This uncle bought these shoes at what then was called Sears and Roebuck. Flash forward 20 years and the shoes are finally worn out. I don’t know if this practice is still in force but Sears and Roebuck at that time would accept any product back with a full refund if you were unsatisfied, no questions asked. Guess what? Yep, he took them back. He may have even had the receipt from 20 years previous, but he got his money back—no questions asked.
The second story concerns my grandfather. Even though he was not living in poverty at the time, he had some strange saving practices. If he went to a dinner at the Masons say, he would, in true Jack Benny style, fold his napkin up very carefully and put it in his pocket to be used at home later. What he used for a napkin while he was eating at the Masons is anyone’s guess. Waste Not, Want Not.
During WWII the country was united in their saving habits, saving things like newspaper and scrap metal. Most homes had a vegetable garden or “Victory Garden” so the troops could be fed easier overseas. We were also forced to save or use things sparingly like gasoline and sugar because we had to have a special coupon to buy our allotment of those things.
How did we go so far astray from our Waste Not, Want Not society? Why do we need a new IPhone every year? Why do we always need to have the very latest and greatest gadget?
I must mention hoarders here, like those you see on T.V. They go too far in their saving habits but they suffer from a mental disorder and could use our help in deciding what to keep and what to throw out so that they do not end up living under such unsanitary conditions.
A Slap on the Back to the Great State of Maine
I congratulate my State of Maine for being more environmentally conscious than some other states I’ve lived in, such as Georgia. My sister-in-law, Kay should get a special commendation for her recycling efforts. She recycles everything she possibly can to take over to the recycling place in Thomaston. She has a compost heap too.
Maine also has a generous return policy regarding plastic and glass bottles. In Georgia we have recycling sites to take stuff too—if you can find them. I think there may be two such places in all of Gwinnett County where I live, an area that would cover three or four counties in Mid-Coast Maine. The real kicker is that they pay you by the pound as far as bottles go, not by each individual bottle. Therefore you have to save bags and bags of the things to even make a few dollars. No one is going to bother with that. Living here in this apartment I have no room to save them and especially to keep them bug-free while I am saving them.

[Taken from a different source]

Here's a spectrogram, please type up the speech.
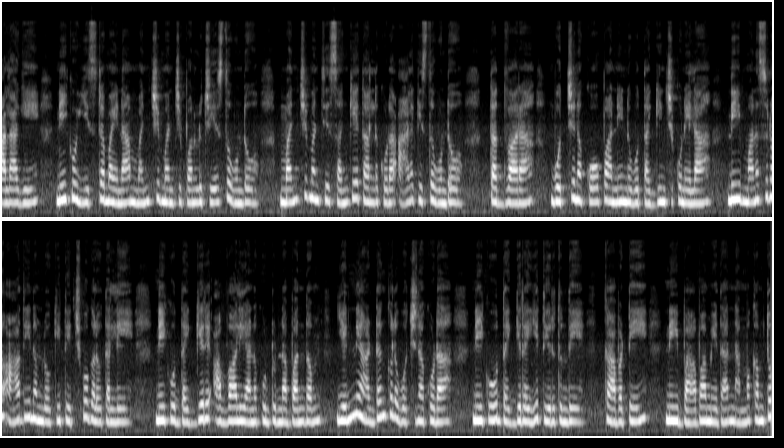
అలాగే నీకు ఇష్టమైన మంచి మంచి పనులు చేస్తూ ఉండు. మంచి మంచి సంకేతాలను కూడా ఆలకిస్తూ ఉండు. తద్వారా వచ్చిన కోపాన్ని నువ్వు తగ్గించుకునేలా నీ మనసును ఆధీనంలోకి తెచ్చుకోగలవు తల్లి. నీకు దగ్గర అవ్వాలి అనుకుంటున్న బంధం ఎన్ని అడ్డంకులు వచ్చినా కూడా నీకు దగ్గరయ్యి తీరుతుంది. కాబట్టి నీ బాబా మీద నమ్మకంతో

I do the best I can, but I know I can do better. I try to buy water bottles that use the least amount of plastic and which I can twist into a smaller piece when I throw it away. When I replace a big item such as a washer or dryer I always buy it from a store that will remove the old one and recycle the parts on it so it won’t go into a landfill somewhere. When I relocate to Maine, I will try to be more of a good citizen as far as recycling goes. I want Maine to stay as beautiful as it is for as long as possible.
Reduce, Reuse, Recycle
These three words should be our mantra today. There is a wonderful site online called “Green and Simple Living” which has wonderful suggestions for today’s throw-away society. You can find it at: www.green-and-siple-living.com. Go there to see a discussion of how to create a better landfill; how you can practice the three R’s above; Low-impact Living; and other environmental topics.
Let’s all promise our children and grandchildren that we will leave them a world that is clean and environmentally safe for them to live in as they grow older.
Thanks for listening.